Technique-Based Instruction Maintains Consistency
The reason comedy teachers should only teach techniques and skills is to remove the comedy teachers’ opinions about what is funny or acceptable from the process. Instead, these opinions can be replaced with consistent fundamental techniques and skills of writing and performing. If the comedy techniques are truly fundamentals they’ll always be relevant for solving particular issues. Therefore, teaching techniques creates clarity when a reoccurring problem arises because the comedy teachers can offer consistent solutions.
For instance, I teach the joke structure fundamental that all jokes shatter an assumption . Then, when students ask me if a joke is funny, I answer by asking, “What assumption is shattered by your punch?” This keeps my opinion out of the equation and puts the responsibility back on the students to determine if the joke is properly structured.

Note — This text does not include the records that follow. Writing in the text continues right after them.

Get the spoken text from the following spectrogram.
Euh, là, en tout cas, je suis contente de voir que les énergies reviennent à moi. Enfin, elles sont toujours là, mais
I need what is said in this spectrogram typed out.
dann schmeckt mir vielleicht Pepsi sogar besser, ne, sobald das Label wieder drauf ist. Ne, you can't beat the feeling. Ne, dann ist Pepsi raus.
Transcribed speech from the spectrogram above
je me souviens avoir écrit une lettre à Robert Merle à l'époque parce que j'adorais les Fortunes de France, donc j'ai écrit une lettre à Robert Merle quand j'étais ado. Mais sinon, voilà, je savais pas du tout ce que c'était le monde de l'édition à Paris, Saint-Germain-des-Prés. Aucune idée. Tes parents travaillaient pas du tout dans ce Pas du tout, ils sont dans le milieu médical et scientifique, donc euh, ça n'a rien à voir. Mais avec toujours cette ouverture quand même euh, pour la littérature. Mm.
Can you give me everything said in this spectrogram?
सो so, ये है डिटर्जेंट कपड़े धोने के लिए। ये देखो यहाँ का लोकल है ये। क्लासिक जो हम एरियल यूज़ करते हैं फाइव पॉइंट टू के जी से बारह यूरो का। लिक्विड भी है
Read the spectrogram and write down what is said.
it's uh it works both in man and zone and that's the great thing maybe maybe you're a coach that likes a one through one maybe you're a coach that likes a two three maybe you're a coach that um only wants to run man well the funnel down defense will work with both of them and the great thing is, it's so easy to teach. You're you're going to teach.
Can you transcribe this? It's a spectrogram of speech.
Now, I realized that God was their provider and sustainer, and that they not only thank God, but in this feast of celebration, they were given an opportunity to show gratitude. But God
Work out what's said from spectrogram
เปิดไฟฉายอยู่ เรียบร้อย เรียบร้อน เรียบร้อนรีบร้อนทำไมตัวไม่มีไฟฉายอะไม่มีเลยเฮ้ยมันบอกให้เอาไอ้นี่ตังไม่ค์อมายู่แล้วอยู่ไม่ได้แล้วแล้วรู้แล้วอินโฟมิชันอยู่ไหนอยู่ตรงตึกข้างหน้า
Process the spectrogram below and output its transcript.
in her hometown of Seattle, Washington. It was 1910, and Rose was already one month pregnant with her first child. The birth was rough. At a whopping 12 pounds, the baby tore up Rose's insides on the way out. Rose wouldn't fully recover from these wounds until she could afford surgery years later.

No one can tell if a joke is funny until it is performed for an audience. The technique-based approach to instruction allows the students to trust their sense of humor and learn a series of tools and skills they can apply throughout their comedy career. Read More >>>
“I’ve taken many comedy class with many instructors. Greg Dean knows comedy, inside and out. He will absolutely take you to the next level, by providing a safe, supportive environment. He really breaks it all down – joke structure, stage technique, performance, delivery. He encourages class participation and feedback, which is really helpful. The proof is in his showcases, which are hilarious! Great guy, great teacher.” – Natalie M

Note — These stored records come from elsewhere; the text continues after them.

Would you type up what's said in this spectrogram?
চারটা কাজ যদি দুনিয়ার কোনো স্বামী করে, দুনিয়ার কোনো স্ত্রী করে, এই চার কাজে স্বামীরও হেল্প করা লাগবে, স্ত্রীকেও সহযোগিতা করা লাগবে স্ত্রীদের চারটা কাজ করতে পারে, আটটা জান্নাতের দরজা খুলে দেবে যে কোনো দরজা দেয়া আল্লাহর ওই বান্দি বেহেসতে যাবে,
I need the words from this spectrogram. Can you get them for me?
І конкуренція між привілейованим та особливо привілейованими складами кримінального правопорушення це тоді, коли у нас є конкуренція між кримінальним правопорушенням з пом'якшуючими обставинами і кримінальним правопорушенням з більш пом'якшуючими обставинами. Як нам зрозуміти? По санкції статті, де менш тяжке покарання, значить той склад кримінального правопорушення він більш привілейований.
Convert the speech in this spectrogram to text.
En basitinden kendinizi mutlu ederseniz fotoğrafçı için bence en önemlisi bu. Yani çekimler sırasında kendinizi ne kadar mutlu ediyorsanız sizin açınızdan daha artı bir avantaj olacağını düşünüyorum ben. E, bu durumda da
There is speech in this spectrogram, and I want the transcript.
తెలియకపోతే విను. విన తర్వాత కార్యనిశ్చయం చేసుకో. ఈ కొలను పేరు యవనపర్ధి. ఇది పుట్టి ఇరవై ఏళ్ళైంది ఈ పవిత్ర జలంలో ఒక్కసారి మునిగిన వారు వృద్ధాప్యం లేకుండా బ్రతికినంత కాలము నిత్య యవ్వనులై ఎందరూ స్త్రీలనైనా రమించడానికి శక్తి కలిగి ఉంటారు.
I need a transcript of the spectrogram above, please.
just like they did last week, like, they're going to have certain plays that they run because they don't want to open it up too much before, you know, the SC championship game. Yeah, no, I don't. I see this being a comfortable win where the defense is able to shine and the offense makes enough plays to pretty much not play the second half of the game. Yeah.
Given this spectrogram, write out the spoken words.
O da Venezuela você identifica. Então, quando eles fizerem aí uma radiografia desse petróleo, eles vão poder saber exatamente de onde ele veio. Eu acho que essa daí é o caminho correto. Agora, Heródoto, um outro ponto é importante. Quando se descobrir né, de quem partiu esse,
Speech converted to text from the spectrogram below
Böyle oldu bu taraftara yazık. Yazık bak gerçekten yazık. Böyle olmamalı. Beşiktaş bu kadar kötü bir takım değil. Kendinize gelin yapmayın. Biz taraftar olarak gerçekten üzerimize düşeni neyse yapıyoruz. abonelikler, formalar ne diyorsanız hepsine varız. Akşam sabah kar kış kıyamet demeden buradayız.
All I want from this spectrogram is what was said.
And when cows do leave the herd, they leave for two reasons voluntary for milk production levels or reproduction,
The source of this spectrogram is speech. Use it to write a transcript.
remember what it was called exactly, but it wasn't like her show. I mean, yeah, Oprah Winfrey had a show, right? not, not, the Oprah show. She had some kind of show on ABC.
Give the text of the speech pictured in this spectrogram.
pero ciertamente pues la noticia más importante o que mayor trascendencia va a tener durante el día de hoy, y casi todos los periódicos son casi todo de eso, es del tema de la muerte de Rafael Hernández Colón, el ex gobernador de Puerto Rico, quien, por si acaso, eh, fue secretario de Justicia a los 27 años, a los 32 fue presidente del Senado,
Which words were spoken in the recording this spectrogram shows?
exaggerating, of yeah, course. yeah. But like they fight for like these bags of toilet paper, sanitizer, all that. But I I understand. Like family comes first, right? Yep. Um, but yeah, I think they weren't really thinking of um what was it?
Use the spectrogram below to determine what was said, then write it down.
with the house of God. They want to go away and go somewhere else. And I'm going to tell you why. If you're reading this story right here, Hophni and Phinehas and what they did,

“I actually signed up for two stand up comedy class at the same time. I soon realized that Greg’s approach was the best fit for me (and probably anyone). He has the experience to hone in on what is funny in your material and the confidence to stay out of the way once something is working. The other stand up comedy class was so wrong for me that I decided to throw that money away and just not go back.” – Brent H
“This stand up comedy class offers a safe environment to work out new material, and a supportive group of folks who will help you improve your material by offering constructive advice. You are sure to come away with a natural, smooth show that will keep the audience laughing!” – Dooley

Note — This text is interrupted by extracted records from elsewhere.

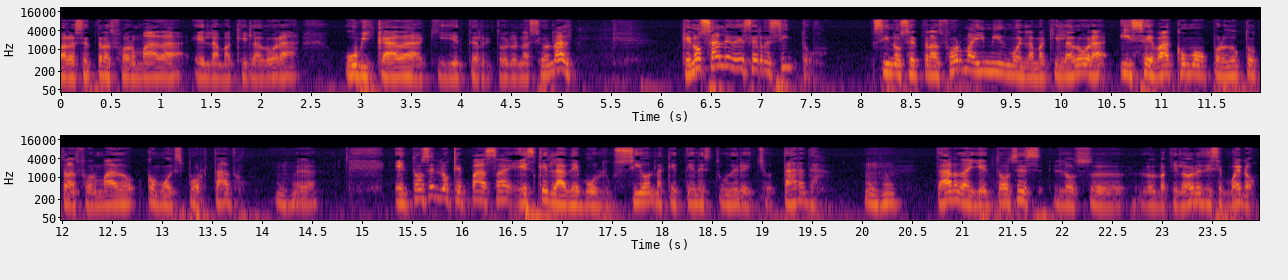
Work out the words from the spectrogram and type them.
para ser transformada en la maquiladora ubicada aquí en territorio nacional, que no sale de ese recinto, sino se transforma ahí mismo en la maquiladora y se va como producto transformado, como exportado. ¿verdad? Entonces lo que pasa es que la devolución a que tienes tu derecho tarda, tarda y entonces los, eh, los maquiladores dicen, bueno,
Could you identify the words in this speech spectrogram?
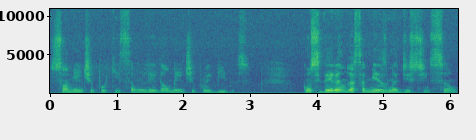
somente porque são legalmente proibidas. Considerando essa mesma distinção,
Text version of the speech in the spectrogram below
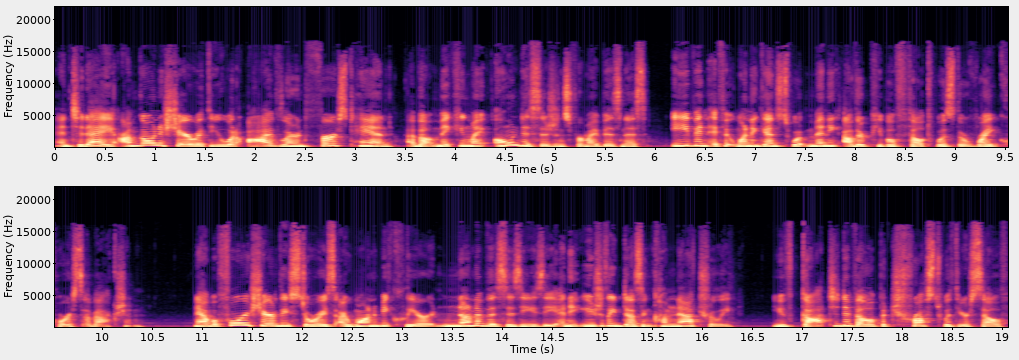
And today, I'm going to share with you what I've learned firsthand about making my own decisions for my business even if it went against what many other people felt was the right course of action. Now, before I share these stories, I want to be clear none of this is easy, and it usually doesn't come naturally. You've got to develop a trust with yourself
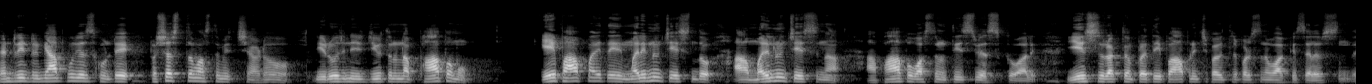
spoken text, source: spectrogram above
తండ్రి ఇంటిని జ్ఞాపకం చేసుకుంటే ప్రశస్త వస్త్రం ఇచ్చాడో. ఈరోజు నీ జీవితంలో ఉన్న పాపము ఏ పాపం అయితే మలినం చేసిందో ఆ మలినం చేసిన ఆ పాప వస్త్రం తీసివేసుకోవాలి. ఏసు రక్తం ప్రతి పాప నుంచి పవిత్రపరుస్తున్న వాక్యం సెలవిస్తుంది.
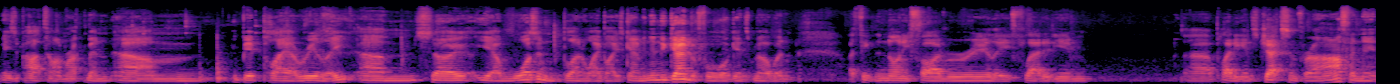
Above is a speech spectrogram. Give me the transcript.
he's a part time ruckman, um, bit player really. Um, so yeah, wasn't blown away by his game. And then the game before against Melbourne, I think the ninety five really flattered him. Uh, played against Jackson for a half, and then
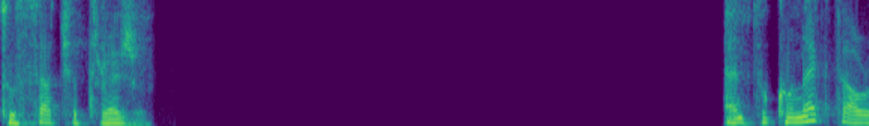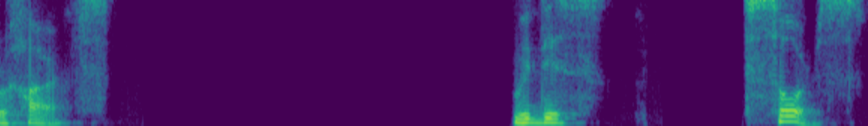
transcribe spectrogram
to such a treasure and to connect our hearts with this source,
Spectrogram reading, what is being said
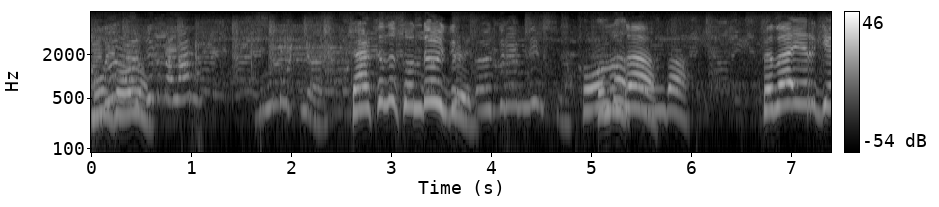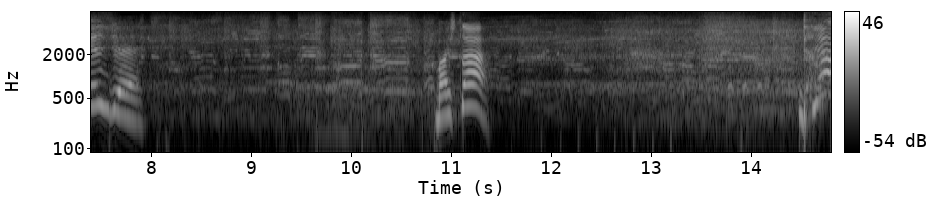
Burada oğlum. öldürme lan. Beni bekle. Şarkının sonunda öldürün. Öldürebilirsin. Sonunda. sonunda. Yeri gelince. Başla. Ya!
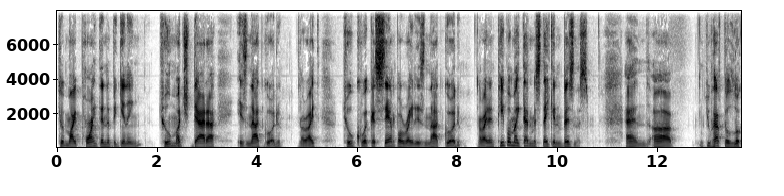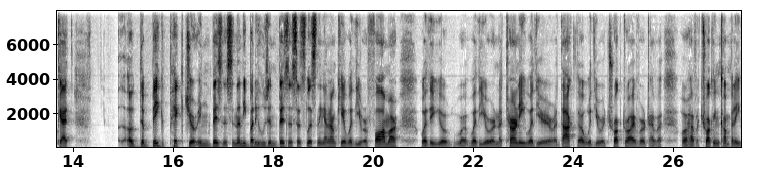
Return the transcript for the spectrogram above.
to my point in the beginning, too much data is not good. All right. Too quick a sample rate is not good. All right. And people make that mistake in business. And uh, you have to look at uh, the big picture in business. And anybody who's in business that's listening, I don't care whether you're a farmer, whether you're whether you're an attorney, whether you're a doctor, whether you're a truck driver, have a or have a trucking company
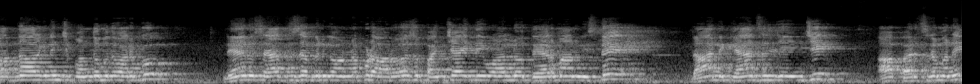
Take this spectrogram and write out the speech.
పద్నాలుగు నుంచి పంతొమ్మిది వరకు నేను శాసనసభ్యునిగా ఉన్నప్పుడు ఆ రోజు పంచాయతీ వాళ్ళు తీర్మానం ఇస్తే దాన్ని క్యాన్సిల్ చేయించి ఆ పరిశ్రమని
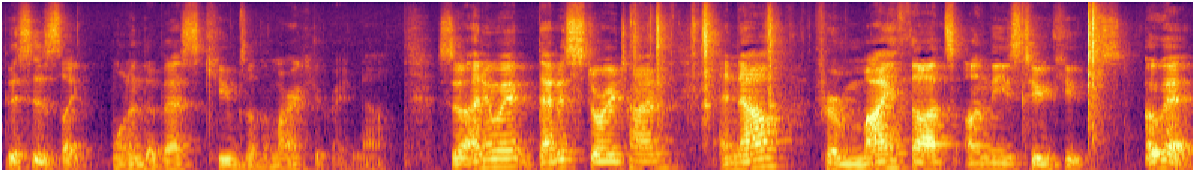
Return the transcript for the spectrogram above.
this is like one of the best cubes on the market right now. So anyway, that is story time. And now for my thoughts on these two cubes. Okay,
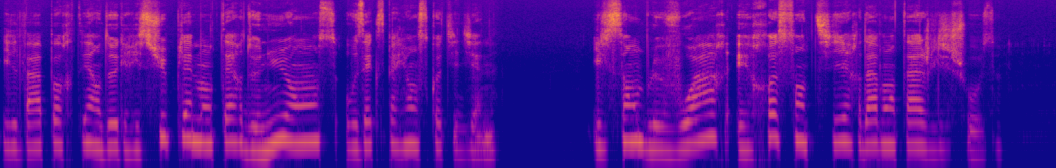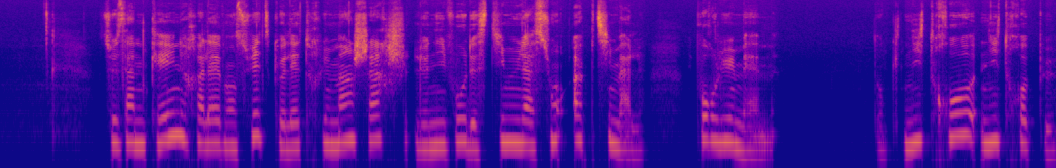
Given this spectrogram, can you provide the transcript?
Il va apporter un degré supplémentaire de nuance aux expériences quotidiennes. Il semble voir et ressentir davantage les choses. Susan Kane relève ensuite que l'être humain cherche le niveau de stimulation optimal pour lui-même. Donc ni trop ni trop peu.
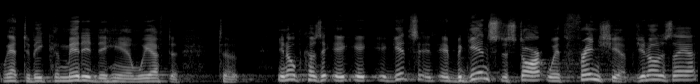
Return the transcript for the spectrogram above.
We have to be committed to Him. We have to, to you know, because it, it, it gets, it, it begins to start with friendship. Do you notice that?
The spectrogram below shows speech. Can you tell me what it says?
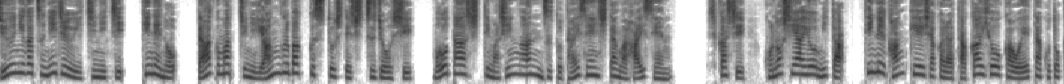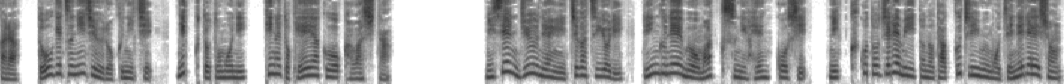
12月21日、ティネのダークマッチにヤングバックスとして出場し、モーターシティマシンガンズと対戦したが敗戦。しかし、この試合を見たティネ関係者から高い評価を得たことから、同月26日、ニックと共にティネと契約を交わした。2010年1月よりリングネームをマックスに変更し、ニックことジェレミーとのタッグチームもジェネレーション、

“As a Storyteller and speaker, I needed to better connect with my listeners. There is no better coach for understanding comedy, its delivery and its connection with the audience Greg sets a standard of excellence and expectation from his team and his students.” – John M
“The best class I’ve ever taken. I never thought I could stand on a stage in front of an audience of strangers and perform stand up comedy… but Greg Dean has created a safe place to grow and learn and have fun. Greg is smart, insightful, and an absolute genius when it comes to making a routine funnier. ” – Tristen S
“I had thought about doing stand up a few times, just a fleeting thought in passing until… I got a call one night from fellow artist & good friend, Victor S., who invited me to see him perform stand up @ The Comedy Store in West Hollywood. He was great. Later, I attended the class. It helps teach you to fine tune/fix your material…’And when I say “your material,” I mean “YOUR” material. Greg & Gayla will not censor your subject matter on whether it’s too “blue”, obscene or inappropriate. What is funny to one person may not be funny to another, you decide that, no one else… It’s your stuff, your material. What you will be taught is the foundation of joke structure, audience rapport, performance, and your “comic voice,” to just name a few.” – Darrell P